WHAT IS BEING ASKED. Nothing in the records may be left out; restate them word for word.

RECORDS FOR THIS EXERCISE.
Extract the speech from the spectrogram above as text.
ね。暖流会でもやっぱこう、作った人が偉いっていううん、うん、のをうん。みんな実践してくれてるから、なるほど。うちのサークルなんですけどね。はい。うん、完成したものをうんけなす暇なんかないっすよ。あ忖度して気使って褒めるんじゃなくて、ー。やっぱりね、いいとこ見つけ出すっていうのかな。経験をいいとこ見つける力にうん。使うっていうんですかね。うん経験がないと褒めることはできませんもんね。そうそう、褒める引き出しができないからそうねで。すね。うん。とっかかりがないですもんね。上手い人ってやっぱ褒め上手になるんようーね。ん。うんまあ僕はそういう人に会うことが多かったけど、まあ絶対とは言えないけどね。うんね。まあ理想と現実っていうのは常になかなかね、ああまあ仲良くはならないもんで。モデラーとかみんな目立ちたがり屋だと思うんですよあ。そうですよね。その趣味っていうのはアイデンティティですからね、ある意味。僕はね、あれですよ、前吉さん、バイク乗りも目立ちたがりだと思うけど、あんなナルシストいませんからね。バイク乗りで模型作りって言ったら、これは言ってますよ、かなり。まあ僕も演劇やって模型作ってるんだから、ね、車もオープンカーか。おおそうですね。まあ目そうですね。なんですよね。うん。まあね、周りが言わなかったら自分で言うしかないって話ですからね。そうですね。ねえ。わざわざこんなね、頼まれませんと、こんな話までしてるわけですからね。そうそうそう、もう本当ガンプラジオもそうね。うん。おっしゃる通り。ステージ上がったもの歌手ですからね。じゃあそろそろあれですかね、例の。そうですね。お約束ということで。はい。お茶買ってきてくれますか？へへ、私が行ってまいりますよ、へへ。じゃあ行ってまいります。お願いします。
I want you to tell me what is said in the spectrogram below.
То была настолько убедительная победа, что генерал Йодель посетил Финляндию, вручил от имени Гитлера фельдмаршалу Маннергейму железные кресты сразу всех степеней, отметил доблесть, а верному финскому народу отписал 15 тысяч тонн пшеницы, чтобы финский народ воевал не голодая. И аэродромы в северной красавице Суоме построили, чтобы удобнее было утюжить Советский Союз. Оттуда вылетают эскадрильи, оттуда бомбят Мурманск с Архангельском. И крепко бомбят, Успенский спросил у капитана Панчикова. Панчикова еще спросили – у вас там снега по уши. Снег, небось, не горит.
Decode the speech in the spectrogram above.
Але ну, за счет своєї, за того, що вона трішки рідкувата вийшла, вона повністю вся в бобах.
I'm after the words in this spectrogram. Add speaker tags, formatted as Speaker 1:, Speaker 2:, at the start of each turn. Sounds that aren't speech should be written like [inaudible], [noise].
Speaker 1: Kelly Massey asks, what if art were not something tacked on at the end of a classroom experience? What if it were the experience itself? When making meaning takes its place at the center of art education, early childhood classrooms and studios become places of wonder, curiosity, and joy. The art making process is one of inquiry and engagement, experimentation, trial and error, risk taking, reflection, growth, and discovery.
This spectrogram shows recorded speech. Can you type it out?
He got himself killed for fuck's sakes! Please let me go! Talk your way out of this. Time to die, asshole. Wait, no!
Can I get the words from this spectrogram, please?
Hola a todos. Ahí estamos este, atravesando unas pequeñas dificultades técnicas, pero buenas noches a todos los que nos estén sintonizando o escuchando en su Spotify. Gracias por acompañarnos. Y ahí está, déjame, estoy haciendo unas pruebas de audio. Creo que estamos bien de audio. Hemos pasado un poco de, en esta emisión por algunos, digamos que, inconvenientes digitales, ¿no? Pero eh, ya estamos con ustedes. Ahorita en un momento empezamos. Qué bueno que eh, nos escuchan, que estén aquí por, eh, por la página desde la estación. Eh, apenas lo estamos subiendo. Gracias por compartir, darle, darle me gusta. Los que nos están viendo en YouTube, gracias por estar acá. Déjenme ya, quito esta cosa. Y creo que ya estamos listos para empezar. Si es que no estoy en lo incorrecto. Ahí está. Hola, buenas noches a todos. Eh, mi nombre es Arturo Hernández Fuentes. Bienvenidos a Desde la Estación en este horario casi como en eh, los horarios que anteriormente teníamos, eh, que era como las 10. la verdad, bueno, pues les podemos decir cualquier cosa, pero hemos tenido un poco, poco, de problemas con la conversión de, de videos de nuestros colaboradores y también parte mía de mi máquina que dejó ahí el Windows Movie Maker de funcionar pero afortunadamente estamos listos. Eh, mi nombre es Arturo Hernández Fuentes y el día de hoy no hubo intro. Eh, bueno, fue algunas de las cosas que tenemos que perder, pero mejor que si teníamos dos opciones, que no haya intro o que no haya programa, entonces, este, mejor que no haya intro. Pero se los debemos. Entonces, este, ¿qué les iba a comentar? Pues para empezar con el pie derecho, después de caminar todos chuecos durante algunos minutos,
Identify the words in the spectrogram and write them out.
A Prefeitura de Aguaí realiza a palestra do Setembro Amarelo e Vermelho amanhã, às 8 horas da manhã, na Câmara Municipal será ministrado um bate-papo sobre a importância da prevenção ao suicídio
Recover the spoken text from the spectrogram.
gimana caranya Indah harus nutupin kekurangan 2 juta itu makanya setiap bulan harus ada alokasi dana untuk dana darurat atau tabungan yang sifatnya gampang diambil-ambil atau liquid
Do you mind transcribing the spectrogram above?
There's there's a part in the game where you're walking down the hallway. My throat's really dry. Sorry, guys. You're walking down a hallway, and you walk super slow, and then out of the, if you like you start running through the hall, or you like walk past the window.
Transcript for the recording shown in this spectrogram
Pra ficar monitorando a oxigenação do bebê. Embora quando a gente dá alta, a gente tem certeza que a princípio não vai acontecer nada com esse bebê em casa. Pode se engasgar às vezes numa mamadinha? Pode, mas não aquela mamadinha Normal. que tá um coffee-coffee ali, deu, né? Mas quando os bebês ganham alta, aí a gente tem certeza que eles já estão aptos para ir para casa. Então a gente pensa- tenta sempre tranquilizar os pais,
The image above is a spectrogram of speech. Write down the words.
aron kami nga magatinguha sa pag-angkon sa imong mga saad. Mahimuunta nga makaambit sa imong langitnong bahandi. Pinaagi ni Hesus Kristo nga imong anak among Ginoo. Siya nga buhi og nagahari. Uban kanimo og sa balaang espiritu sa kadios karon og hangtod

RESPONSE TO THIS EXERCISE.
Extract the speech from the spectrogram above as text.
ね。暖流会でもやっぱこう、作った人が偉いっていううん、うん、のをうん。みんな実践してくれてるから、なるほど。うちのサークルなんですけどね。はい。うん、完成したものをうんけなす暇なんかないっすよ。あ忖度して気使って褒めるんじゃなくて、ー。やっぱりね、いいとこ見つけ出すっていうのかな。経験をいいとこ見つける力にうん。使うっていうんですかね。うん経験がないと褒めることはできませんもんね。そうそう、褒める引き出しができないからそうねで。すね。うん。とっかかりがないですもんね。上手い人ってやっぱ褒め上手になるんようーね。ん。うんまあ僕はそういう人に会うことが多かったけど、まあ絶対とは言えないけどね。うんね。まあ理想と現実っていうのは常になかなかね、ああまあ仲良くはならないもんで。モデラーとかみんな目立ちたがり屋だと思うんですよあ。そうですよね。その趣味っていうのはアイデンティティですからね、ある意味。僕はね、あれですよ、前吉さん、バイク乗りも目立ちたがりだと思うけど、あんなナルシストいませんからね。バイク乗りで模型作りって言ったら、これは言ってますよ、かなり。まあ僕も演劇やって模型作ってるんだから、ね、車もオープンカーか。おおそうですね。まあ目そうですね。なんですよね。うん。まあね、周りが言わなかったら自分で言うしかないって話ですからね。そうですね。ねえ。わざわざこんなね、頼まれませんと、こんな話までしてるわけですからね。そうそうそう、もう本当ガンプラジオもそうね。うん。おっしゃる通り。ステージ上がったもの歌手ですからね。じゃあそろそろあれですかね、例の。そうですね。お約束ということで。はい。お茶買ってきてくれますか？へへ、私が行ってまいりますよ、へへ。じゃあ行ってまいります。お願いします。
I want you to tell me what is said in the spectrogram below.
То была настолько убедительная победа, что генерал Йодель посетил Финляндию, вручил от имени Гитлера фельдмаршалу Маннергейму железные кресты сразу всех степеней, отметил доблесть, а верному финскому народу отписал 15 тысяч тонн пшеницы, чтобы финский народ воевал не голодая. И аэродромы в северной красавице Суоме построили, чтобы удобнее было утюжить Советский Союз. Оттуда вылетают эскадрильи, оттуда бомбят Мурманск с Архангельском. И крепко бомбят, Успенский спросил у капитана Панчикова. Панчикова еще спросили – у вас там снега по уши. Снег, небось, не горит.
Decode the speech in the spectrogram above.
Але ну, за счет своєї, за того, що вона трішки рідкувата вийшла, вона повністю вся в бобах.
I'm after the words in this spectrogram. Add speaker tags, formatted as Speaker 1:, Speaker 2:, at the start of each turn. Sounds that aren't speech should be written like [inaudible], [noise].
Speaker 1: Kelly Massey asks, what if art were not something tacked on at the end of a classroom experience? What if it were the experience itself? When making meaning takes its place at the center of art education, early childhood classrooms and studios become places of wonder, curiosity, and joy. The art making process is one of inquiry and engagement, experimentation, trial and error, risk taking, reflection, growth, and discovery.
This spectrogram shows recorded speech. Can you type it out?
He got himself killed for fuck's sakes! Please let me go! Talk your way out of this. Time to die, asshole. Wait, no!
Can I get the words from this spectrogram, please?
Hola a todos. Ahí estamos este, atravesando unas pequeñas dificultades técnicas, pero buenas noches a todos los que nos estén sintonizando o escuchando en su Spotify. Gracias por acompañarnos. Y ahí está, déjame, estoy haciendo unas pruebas de audio. Creo que estamos bien de audio. Hemos pasado un poco de, en esta emisión por algunos, digamos que, inconvenientes digitales, ¿no? Pero eh, ya estamos con ustedes. Ahorita en un momento empezamos. Qué bueno que eh, nos escuchan, que estén aquí por, eh, por la página desde la estación. Eh, apenas lo estamos subiendo. Gracias por compartir, darle, darle me gusta. Los que nos están viendo en YouTube, gracias por estar acá. Déjenme ya, quito esta cosa. Y creo que ya estamos listos para empezar. Si es que no estoy en lo incorrecto. Ahí está. Hola, buenas noches a todos. Eh, mi nombre es Arturo Hernández Fuentes. Bienvenidos a Desde la Estación en este horario casi como en eh, los horarios que anteriormente teníamos, eh, que era como las 10. la verdad, bueno, pues les podemos decir cualquier cosa, pero hemos tenido un poco, poco, de problemas con la conversión de, de videos de nuestros colaboradores y también parte mía de mi máquina que dejó ahí el Windows Movie Maker de funcionar pero afortunadamente estamos listos. Eh, mi nombre es Arturo Hernández Fuentes y el día de hoy no hubo intro. Eh, bueno, fue algunas de las cosas que tenemos que perder, pero mejor que si teníamos dos opciones, que no haya intro o que no haya programa, entonces, este, mejor que no haya intro. Pero se los debemos. Entonces, este, ¿qué les iba a comentar? Pues para empezar con el pie derecho, después de caminar todos chuecos durante algunos minutos,
Identify the words in the spectrogram and write them out.
A Prefeitura de Aguaí realiza a palestra do Setembro Amarelo e Vermelho amanhã, às 8 horas da manhã, na Câmara Municipal será ministrado um bate-papo sobre a importância da prevenção ao suicídio
Recover the spoken text from the spectrogram.
gimana caranya Indah harus nutupin kekurangan 2 juta itu makanya setiap bulan harus ada alokasi dana untuk dana darurat atau tabungan yang sifatnya gampang diambil-ambil atau liquid
Do you mind transcribing the spectrogram above?
There's there's a part in the game where you're walking down the hallway. My throat's really dry. Sorry, guys. You're walking down a hallway, and you walk super slow, and then out of the, if you like you start running through the hall, or you like walk past the window.
Transcript for the recording shown in this spectrogram
Pra ficar monitorando a oxigenação do bebê. Embora quando a gente dá alta, a gente tem certeza que a princípio não vai acontecer nada com esse bebê em casa. Pode se engasgar às vezes numa mamadinha? Pode, mas não aquela mamadinha Normal. que tá um coffee-coffee ali, deu, né? Mas quando os bebês ganham alta, aí a gente tem certeza que eles já estão aptos para ir para casa. Então a gente pensa- tenta sempre tranquilizar os pais,
The image above is a spectrogram of speech. Write down the words.
aron kami nga magatinguha sa pag-angkon sa imong mga saad. Mahimuunta nga makaambit sa imong langitnong bahandi. Pinaagi ni Hesus Kristo nga imong anak among Ginoo. Siya nga buhi og nagahari. Uban kanimo og sa balaang espiritu sa kadios karon og hangtod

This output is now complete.